Utilize SSL Connections

SSL stands for Secure Sockets Layer and is a security protocol that encrypts data through the site you’re accessing. You’ll know the site has an SSL certificate because it will show “HTTPS” in the address bar. Ensure you’ve enabled your browser to always access the “HTTPS” option on websites where you enter in sensitive data. This is smart even if you’re accessing accounts that don’t contain any other sensitive data. That’s because hackers know you’re likely to use the same username and password on multiple sites. Once they have the credentials for one site, they can try to use them on others. With “HTTPS” in the web address rather than “HTTP,” it means your data on that site is encrypted.

Turn Off Your Wi-Fi

You may be connecting to public Wi-Fi without even knowing it if you leave your Wi-Fi signal on and set to connect with the closest network. If you don’t need to connect to the Internet, such as if you’re working with offline programs, turn it off. That way it won’t automatically connect or transmit data without your knowledge.

Limit Your Browsing

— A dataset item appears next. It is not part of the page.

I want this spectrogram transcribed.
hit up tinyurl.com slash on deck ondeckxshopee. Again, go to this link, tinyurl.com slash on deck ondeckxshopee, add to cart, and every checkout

One of the easiest ways to ensure no one can access your information over a public network—short of never connecting to one—is to limit what type of browsing you do. Don’t access your bank account or enter credit card information over a public network unless you’re using a VPN. Be careful even with email and your social profiles. You may not realize what sensitive data you send through these sites until someone gets ahold of it and uses it against you. It’s usually safe to use public Wi-Fi to surf the web and watch videos, but be conscious of what passwords and credentials you’re entering even on sites that don’t seem to matter.

Disable Sharing

When connecting to public Wi-Fi, there’s a setting on your device that enables sharing over the network. It’s unlikely that you want to share anything publicly, so you’ll want to disable this setting. If you’re on Windows, you can do this by choosing “Public” the first time you connect to the Wi-Fi. This will lock your connection to keep your computer from sharing sensitive data. On other devices, you can check your Control Panel to change the share settings.

Keep Your Device Protected

When it comes to hackers resorting to malware over public Wi-Fi, one way to protect yourself is to make sure your device is secure. With proper malware and virus protection on your computer, you can keep dangerous files from ever installing onto your device. Be sure that your security software stays up to date to minimize your risk.

While public Wi-Fi is convenient, it comes with its fair share of concerns. For some people, especially those who work on their computers while on the go, public Wi-Fi is almost a necessity. Taking the right precautions, like using a VPN and securing your computer, will help mitigate your risk and allow you to browse the Internet in public without fear.

1 thought on “Public WiFi threats and how to avoid them”

  1. hy use paid data when you have ‘free’ Wi-Fi? Sounds really tempting to connect. Well, wronggg. You are throwing away your valuable information at the cost of getting it ‘free.’ It might be the cafe owner or the hackers who can see all of your information. And unfortunately for you, the only solution is to use a VPN over Public WiFi or carry a portable WiFi device with you all the time. My recommendation is PureVPN that has secure WiFi feature that automatically connects over unsecured wireless networks and encrypts your entire Internet data.

Leave a Comment

Your email address will not be published. Required fields are marked *

This site is protected by reCAPTCHA and the Google Privacy Policy and Terms of Service apply.

Scroll to Top